OPPOSITION Along similar lines, the Opposition if elected will tax the superannuation pensions of high-income earners.  Under their policy, from 1 July 2017 future earnings on assets supporting income streams will be tax free up to $75,000 per year for each individual.  Earnings above the $75,000 threshold will attract the same tax rate of 15% that applies to earnings in the accumulation phase. EXAMPLE Susie is 63 years old, retired and she has $1.8 million in superannuation.  Susie is drawing an account-based pension, thus her account is in pension mode where her earnings are tax-free. Last year, Susie’s superannuation earned $90,000 (at a rate of 5%) which she has taken as income.  Under Labor’s proposal, Susie will pay 15% tax on earnings over $75,000.  This equates to $2,250 tax (payable out of her superannuation savings, not charged to her personally) which reduces her after-tax earnings to $87,750.

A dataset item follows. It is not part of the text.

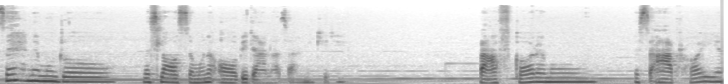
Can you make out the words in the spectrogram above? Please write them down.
ذهنمون رو مثل آسمون آبی در نظر می‌گیریم و افکارمون مثل ابرهایی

IMPACT Both the Government’s and Opposition’s policy again will not have a widespread impact as only 60,000 people are estimated to be impacted under either policy (those who have account balances in excess of $1.6 million).  Even for those who are impacted, the maximum rate on earnings (15%) is more attractive than the individual marginal tax rates that may apply to earnings on investments made outside of superannuation.